Steve Berry is a featured speaker at the 2014 EMS World Expo, November 9–13 in Nashville, TN. Register at EMSWorldExpo.com.
In the 1980s, while Steve Berry was working as a teacher at the Colorado School for the Deaf and Blind, one of his colleagues had a heart attack. Berry rushed to his aid…sort of. "I kept telling him to lie down, which of course he didn't have to do," he recalls. "I was totally useless. When the paramedics got there, I was in awe of them and what they could do."
The experience led Berry to become an EMT. While doing a ride-along during his training, his first call was for a cardiac arrest. "It was overwhelming," he says. "You'd like to be brought into it slowly, maybe a cut finger or somebody puking. I was so naive; I was shocked when paramedics didn't save him. They were looking at me like, 'We're shocked when we do.'" But the combination of the adrenaline rush and the ability to help in life-or-death situations had Berry hooked. Berry went on to become a paramedic with a private ambulance service in Colorado Springs. Early one morning, after a particularly difficult shift, he began doodling about what he'd seen as a way to vent his frustrations and relieve job stress. Soon his fellow paramedics started posting his cartoons in the ambulance base. He eventually compiled his cartoons into a self-published book, I Am Not An Ambulance Driver!, in 1991.

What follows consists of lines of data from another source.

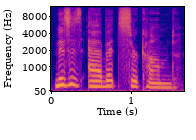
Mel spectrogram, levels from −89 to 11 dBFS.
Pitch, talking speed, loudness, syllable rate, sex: 210 Hz, 110 wpm, -17 LUFS, 3.9 syllables/s, female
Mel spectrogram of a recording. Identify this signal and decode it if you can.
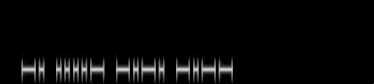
Morse code, heard as a keyed tone, about 36 wpm, 700 Hz. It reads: N4CY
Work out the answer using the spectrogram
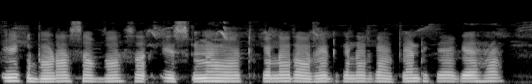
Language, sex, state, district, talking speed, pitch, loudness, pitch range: Hindi, male, Jharkhand, Palamu, 180 wpm, 145 Hz, -17 LUFS, 140-145 Hz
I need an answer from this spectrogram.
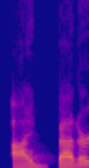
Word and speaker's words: I'd better: And you almost don't hear this D. This I'd is short for I had better. Grammatically, it's not I better. I better study. I had better. But natives pronounce this 95% of the time in the contraction. So in spoken English, it sounds like I better. I better. Because this D is really not pronounced, but it's I had better.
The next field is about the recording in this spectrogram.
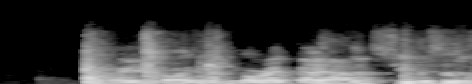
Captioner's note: standing desk thuds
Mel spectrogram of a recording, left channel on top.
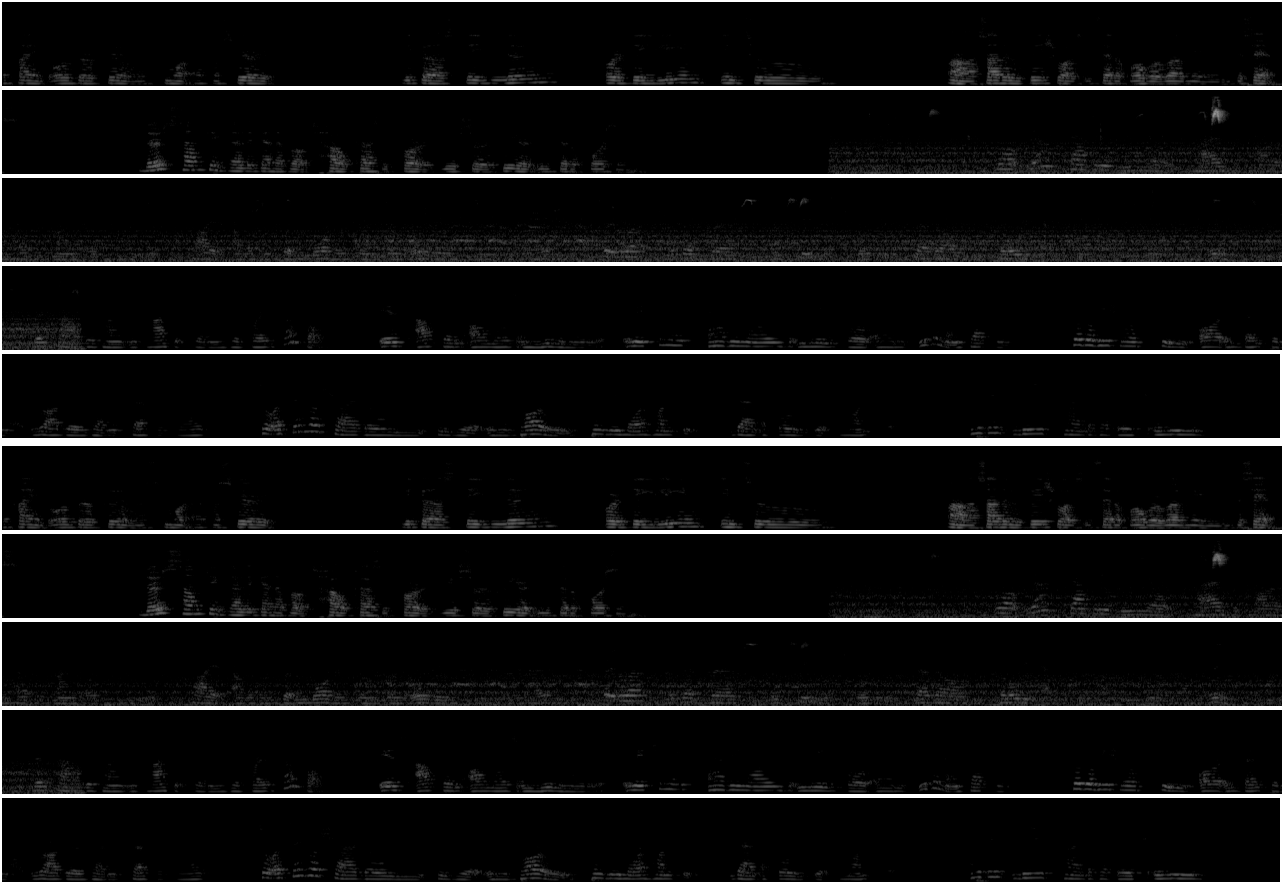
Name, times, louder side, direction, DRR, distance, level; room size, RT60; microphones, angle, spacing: voice 1, 0.0-2.7 3.4-3.5 4.0-5.6 6.0-8.2 9.4-13.0 14.2-19.2, right 1 dB, 55° right, -1 dB, 1.8 m, -54 dB
sound 1, 21.0-39.2, left 7 dB, 90° left, 0.6 m, -49 dB
voice 2, 22.7-27.1 27.4-37.9 38.6-41.7 42.2-48.5 49.1-53.2 53.7-60.2 60.9-63.2, equal, 15° right, -1 dB, 0.6 m, -59 dB
3.5 x 2.2 x 2.4 m, 0.26 s
head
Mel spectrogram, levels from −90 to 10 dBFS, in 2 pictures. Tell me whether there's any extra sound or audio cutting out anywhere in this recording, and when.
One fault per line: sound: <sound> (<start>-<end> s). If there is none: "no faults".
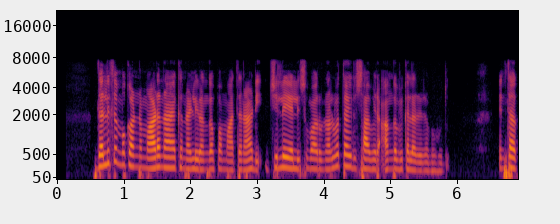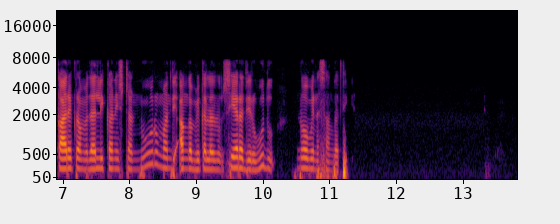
no faults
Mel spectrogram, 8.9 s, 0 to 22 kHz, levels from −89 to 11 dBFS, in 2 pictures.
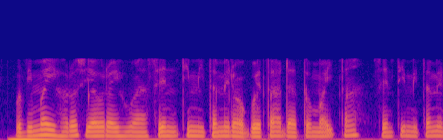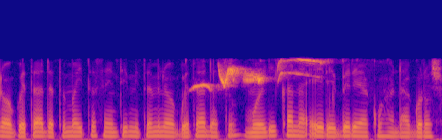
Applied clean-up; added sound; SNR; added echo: none; Bird; -1 dB; none.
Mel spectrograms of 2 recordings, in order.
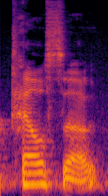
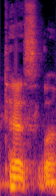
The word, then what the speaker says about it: Tesla: I went back to the past and before telsa is that how you say it Tilson Tesla Tesla and I've been a Tesla before that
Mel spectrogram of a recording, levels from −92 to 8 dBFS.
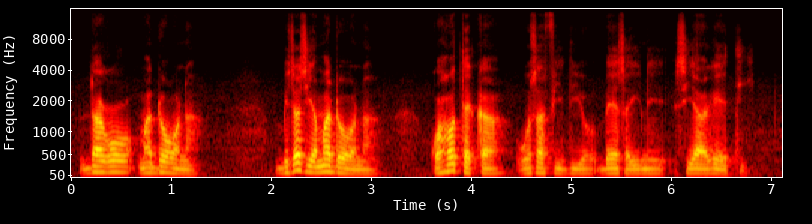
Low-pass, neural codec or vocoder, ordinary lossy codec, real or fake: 14.4 kHz; autoencoder, 48 kHz, 128 numbers a frame, DAC-VAE, trained on Japanese speech; none; fake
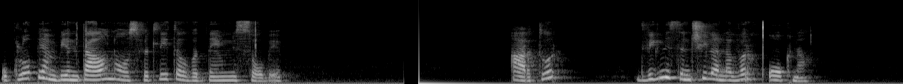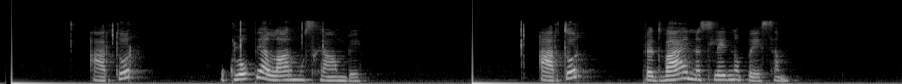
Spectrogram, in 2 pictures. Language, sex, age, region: Slovenian, female, 18-29, Abroad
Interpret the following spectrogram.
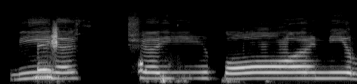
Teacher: नून को बारीक पढ़ेंगे, रा को तवस्सुत के साथ पढ़ेंगे। रा बेशक इस वक्त इससे पहले जो है वो जेर है, लेकिन इस रा के ऊपर जबर है तशदीद के साथ।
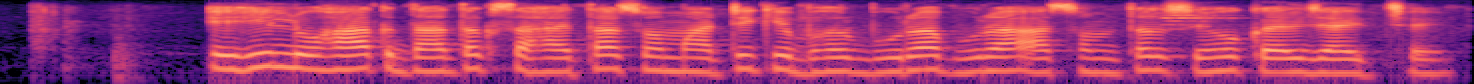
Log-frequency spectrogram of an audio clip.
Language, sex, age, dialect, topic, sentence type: Maithili, female, 60-100, Southern/Standard, agriculture, statement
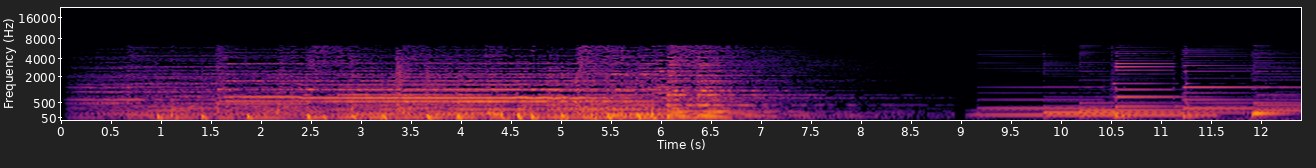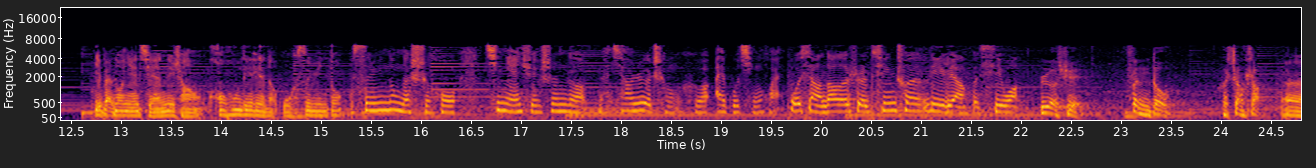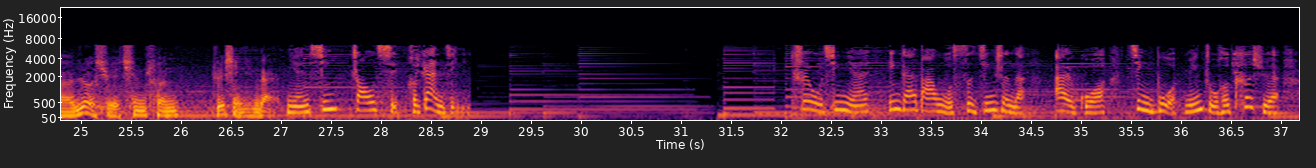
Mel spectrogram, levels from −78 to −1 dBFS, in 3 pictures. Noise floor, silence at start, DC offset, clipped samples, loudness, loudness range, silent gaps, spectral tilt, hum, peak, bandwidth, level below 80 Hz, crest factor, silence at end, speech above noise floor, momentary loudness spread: -60 dBFS; 0.2 s; under 0.1%; under 0.1%; -20 LUFS; 14 LU; 8.94-9.01 s; -5.5 dB/octave; none; -4 dBFS; 7 kHz; -40 dBFS; 16 dB; 0 s; 41 dB; 18 LU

Since then, he has published 10 books and drawn some 2,000 cartoons. While often described as a humorist, Berry says his most meaningful work has been in dealing with the weightier issues faced by EMS personnel, such as knowing how to handle families in crisis situations and making sure the community knows EMS personnel are more than just "ambulance drivers."
The following excerpted interview can be found in its entirety on the Best Practices in Emergency Services website at emergencybestpractices.com.
How important is humor in EMS?
There's a lot of cumulative stress from working in EMS, and each medic tries to find a way to survive that. I've always said, 'If you can laugh at what hurts you, you will survive.'
What's your favorite cartoon?
That's like saying what's your favorite child! The best cartoon is when you don't even need words-it's just visual. And I love it when a medic laughs and someone outside the field looks at it and goes, 'Huh?' We have our own language.
But the cartoon that is the most meaningful to me is a medic who is coming home after a shift. He's thinking of something he saw at work: an image of a bicycle with a baseball hat lying next to it on the street. At home, his son is nervous because he's played baseball around the house and has broken a window. There's a silhouette of the father staring at the son, then picking him up and giving him a very hard hug. That cartoon says that tragedy happens. But it helps remind medics what is meaningful to them in life. That one gets a very strong reaction. If you are going to laugh, you have to be willing to cry, too.
What do you see as some of the major issues facing EMS?
The decrease in volunteerism is a big one. We are not seeing an influx of new volunteers from Generation Y or the Millennials. The question is: How do we capture them? I hear a lot of old-timers complain about those generations. Well, stop complaining about them. Instead, figure out who they are and what their interests are and draw them in with what attracts them. We know they grew up in a different world than we did. They grew up with 9/11 and knowing how fragile the world is. And don't forget how irritating you once were to the generation before you. It's the job of every generation to irritate the hell out of the generation preceding it.
Though you're known as a humorist, you also give talks on death scene management. Why is it important for EMS to better understand how to handle these situations?
I always insist that if I'm going to do a humor talk and make them laugh, then I get to do a heavy talk on death scene management so they get the full range of emotions. Medics are always taught, 'Don't get emotionally involved in your calls.' But we are human. When we see a dead child and try to say it doesn't impact us, it's ridiculous. Not only that, there is very minimal training for how to deal with family members, such as what to say and what not to say.
On calls in which someone dies, what do paramedics and EMTs need to know when dealing with distraught family members?
Don't pick up your equipment, walk out and leave them. The survivors are now your patients. What you can do for them is get them through this process and help them survive this. For the rest of their lives they will remember the moment you told them their loved one is dead. That is an incredible responsibility.
Jenifer Goodwin is associate editor of the monthly newsletter Best Practices in Emergency Services.